Religions for Peace Australia (RfPA) today welcomed the announcement by the Federal Government of a Royal Commission into aged care in Australia. More than one in every three older Australians was born overseas, as per the recent Census.
“… And What Would God Think?”
Keynote address presented at the Health and Integrity Conference held in Melbourne at the University of Divinity on 27th – 29th August 2018 after the December 2017 release of the Report of the Royal Commission into Institutional Responses to Child Sexual Abuse sponsored by the University of Divinity, three Catholic religious orders (Franciscans, Redemptorists and the Passionists), the Yarra Theological Union and Carroll and O’Dea Lawyers.
The government has announced when it will deliver the national apology to survivors of Institutional Child Sexual Abuse: 22 October.
There are only 800 places, with 400 going to organisations that support survivors, and the other 400 open to a ballot.
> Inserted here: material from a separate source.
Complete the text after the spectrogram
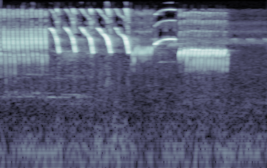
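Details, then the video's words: Canary song that moves from a rapid trill into loud down-slurred whistles, a thin high whistle, then a low buzzy trill that stops abruptly. "The Incredible Sound Of This Special Canary"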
A website has been created for people to join the ballot for places at the National Apology
Amid international media hype and confusing reporting, Australia’s Catholic leaders delivered their official response to the Royal Commission on Institutional Responses to Sexual Abuse last week.
So, has the Australian Catholic Church “rejected mandatory reporting“, as Al Jazeera published? Or did The Hindu get it right with their headline: “Australian Catholic leaders vow to end abuse cover-up“?
The devil is, as always, in the detail. And there is a lot of detail.
The joint response from the Australian Catholic Bishops Conference (ACBC) and Catholic Religious Australia (CRA), which represents nuns, sisters and brothers, monks and friars, says bishops and religious leaders accept most of the recommendations of the royal commission.
Simultaneously, the long-awaited Truth, Justice and Healing Council (TJHC) report, a self-analysis commissioned by the ACC and the CRA, was made public — it’s a bitter medicinal pill Catholic leadership themselves had paid for and asked to be administered.
The bottom line is that the diverse and independent parts of a complex Catholic Church in crisis have managed — for better or for worse — to pull themselves together and form a coordinated response.
The conference Health and Integrity in Churches and Ministry calls for a ‘reformation’ of Australia’s churches following Royal Commission into Institutional Responses to Child Sexual Abuse. Participating churches were the Catholic Church (and Catholic Religious Orders), the Anglican Church, the Uniting Church, Churches of Christ and members of the Salvation Army along with representatives of other Christian denominations.
The Catholic Church has not accepted the royal commission’s recommendation to break the seal of confession regarding child sex abuse, arguing it impinges on religions liberties. Almost nine months after the findings were handed down, the Catholic Church has delivered its formal reply rejecting one of the commission’s key recommendations.